Today I presented at WordCamp US alongside my colleague (ok, and also technically my boss), Eurello. On Sunday, I will celebrate my 5-year anniversary at Automattic.
When I first started at Automattic, I didn’t believe I’d ever be able to talk at a WordCamp – any WordCamp – because I didn’t think that what I had to say was of any interest to others. I also didn’t really think I’d get the chance to go to many WordCamps, because I hadn’t been deeply involved with the community, and I felt shy of overstepping myself when there were real WordPress people around.
When you join Automattic, there is a protracted and dreamy honeymoon period. Mine lasted two or three years. Possibilities are endless, the connection to work is strong, the koolaid tastes good. After some time, the challenges of the job become consuming and interesting, and also tiring occasionally. The realities of the day to day become incredibly normal, and you sort of forget how you used to have to work. The incredibleness of Automattic becomes commonplace for stretches of time. The extraordinary becomes invisible. Like with children, the days are long and the years are short.
But Automattic is extraordinary, incredible, and genuinely life changing. I have grown in a lot of ways since joining Automattic, from growing into a team lead role, to becoming deeply involved in how we do suppport, to managing to care even more passionately about our vision and goals, to spending more time with my family (and really managing the hell out of all of them), and being able to find joy in my daily work. And finally, I realized that I have learned things that others can truly benefit from – beyond posts on my blog (wonderfully informative though they are), and feel it a duty to make the effort to speak publicly about what I’ve learned so others can do even better.
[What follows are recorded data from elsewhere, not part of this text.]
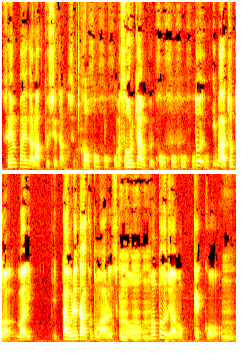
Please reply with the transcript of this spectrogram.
先輩がラップしてたんですよ、ほうほうほうほう。まあ、ソウルキャンプ。ほうほうほうほうと今ちょっとまあい一旦売れたこともあるんですけど、うんうんうん。その当時はもう結構ん。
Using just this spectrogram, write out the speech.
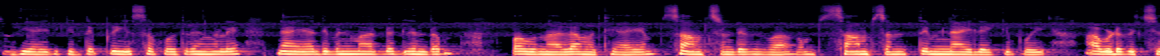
സ്തുതിയായിരിക്കട്ടെ പ്രിയ സഹോദരങ്ങളെ ന്യായാധിപന്മാരുടെ ഗ്രന്ഥം പതിനാലാം അധ്യായം സാംസന്റെ വിവാഹം. സാംസൺ തെമ്നായിലേക്ക് പോയി. അവിടെ വെച്ച്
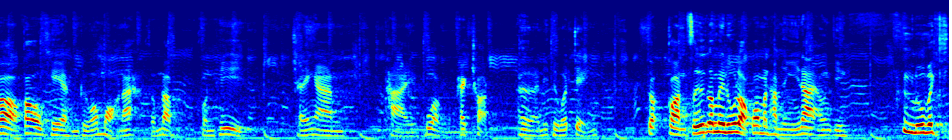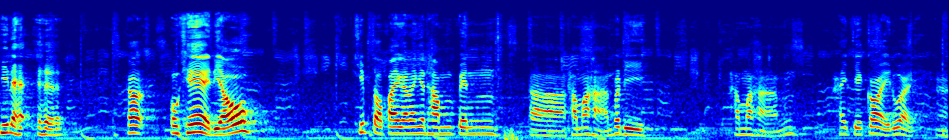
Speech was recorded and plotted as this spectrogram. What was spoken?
ก็ก็โอเค ผมถือว่าเหมาะนะสำหรับคนที่ใช้งานถ่ายพวกแพ็กช็อตเอออันนี้ถือว่าเจ๋ง ก่อนซื้อก็ไม่รู้หรอกว่ามันทำอย่างนี้ได้เอาจริง เพิ่งรู้เมื่อกี้แหละก็โอเค เดี๋ยวคลิปต่อไปกำลังจะทำเป็นทำอาหารพอดีทำอาหารให้เจ๊ก้อยด้วยอ่า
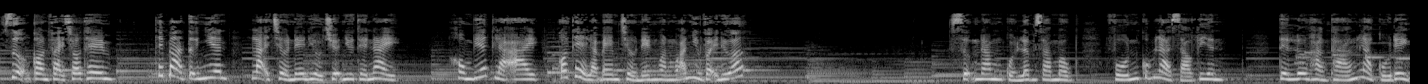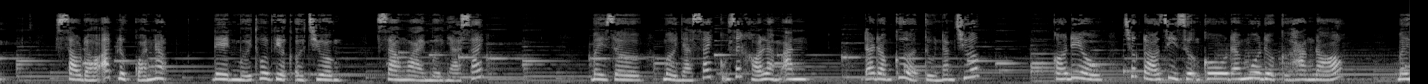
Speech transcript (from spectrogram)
dượng còn phải cho thêm, thế mà tự nhiên lại trở nên hiểu chuyện như thế này. Không biết là ai có thể làm em trở nên ngoan ngoãn như vậy nữa. Sượng năm của Lâm Gia Mộc vốn cũng là giáo viên, tiền lương hàng tháng là cố định, sau đó áp lực quá nặng nên mới thôi việc ở trường, ra ngoài mở nhà sách. Bây giờ mở nhà sách cũng rất khó làm ăn, đã đóng cửa từ năm trước. Có điều, trước đó dì dượng cô đã mua được cửa hàng đó, bây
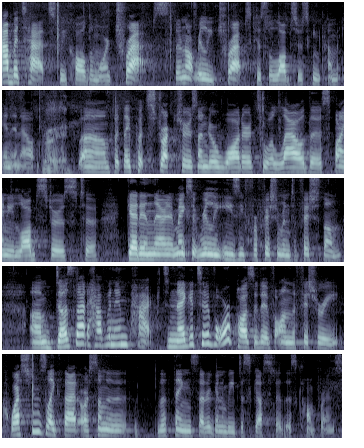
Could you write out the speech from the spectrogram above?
habitats, we call them, or traps. They're not really traps because the lobsters can come in and out. Right. Um, but they put structures underwater to allow the spiny lobsters to get in there, and it makes it really easy for fishermen to fish them. Um, does that have an impact, negative or positive, on the fishery? Questions like that are some of the, the things that are going to be discussed at this conference.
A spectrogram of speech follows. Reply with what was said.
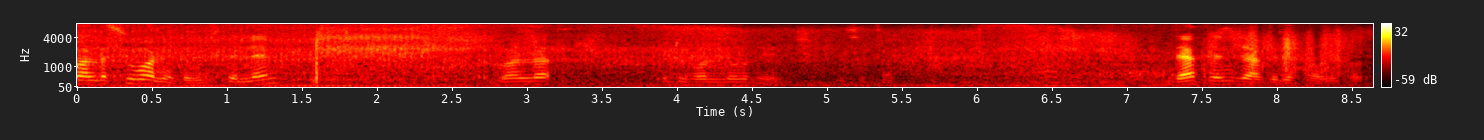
মালটা সমান হতো বুঝতে পারলেন? মালটা একটু গন্ডগোল হয়েছে। দেখেন যা করে হবে হবে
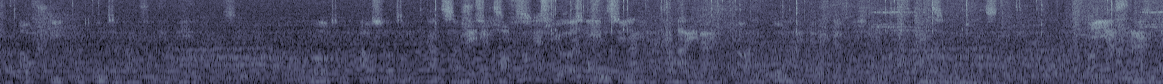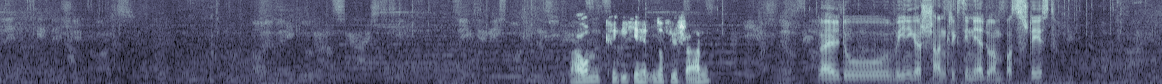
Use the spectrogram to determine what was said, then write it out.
Warum kriege ich hier hinten so viel Schaden? Weil du weniger Schaden kriegst, je näher du am Boss stehst.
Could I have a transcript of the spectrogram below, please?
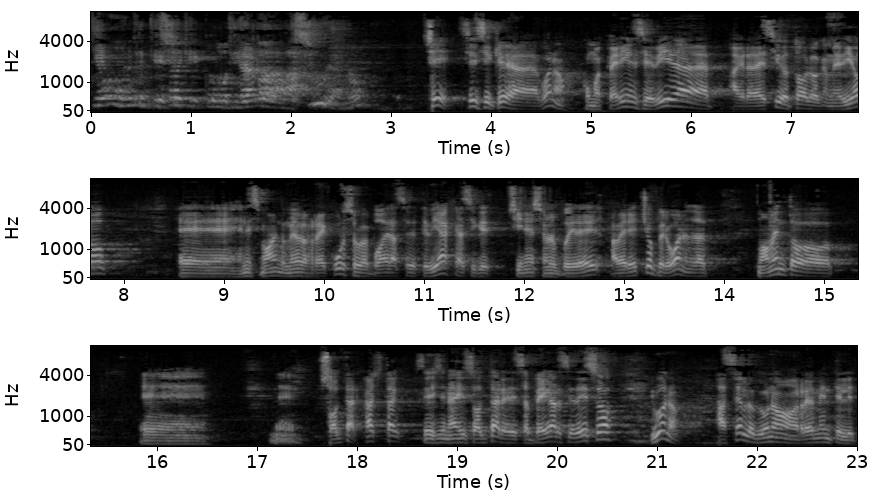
Llega un momento en que eso hay que como tirarlo a la basura, ¿no? Sí, sí, sí, queda, bueno, como experiencia de vida, agradecido todo lo que me dio. Eh, en ese momento me dio los recursos para poder hacer este viaje, así que sin eso no lo podría haber hecho, pero bueno, ya, momento eh, eh, soltar, hashtag, se dice nadie soltar, es desapegarse de eso y bueno, hacer lo que uno realmente le,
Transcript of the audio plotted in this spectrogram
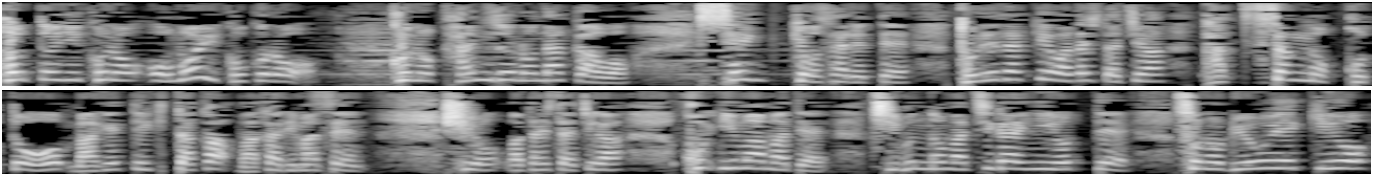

In the next few days, I’ll post a copy of our talk and slides here, but for the moment I want to continue to reflect on what it means for me, personally, to be able to speak at WordCamp US. I am deeply honored. Talks are selected blindly – the organizers can only see the pitch and title, not who has submitted it, nor who any of the submitters are. Being selected not because I’m an Automattician or a woman, but on the strength of the intended content is humbling. WordCamp US has, so far, the feeling of our Grand Meetup, but with more family involved. I have seen many children today and was excited that there were clear signs for a nursing room. I mean family both literally and figuratively, of course, and interacting more with genuine community members has been interesting and exciting. I spent three hours this morning staffing an information table about WooCommerce, and it was gratifying to be able to answer everyone’s questions, and give them useful ideas to move forward. Everyone I spoke to was thrilled to hear that we offer live chat as well, and I feel like more than one brow cleared when they were reassured of on-going support beyond our chat that day. I felt I had things to contribute and things to learn.
Today, I felt that I belonged.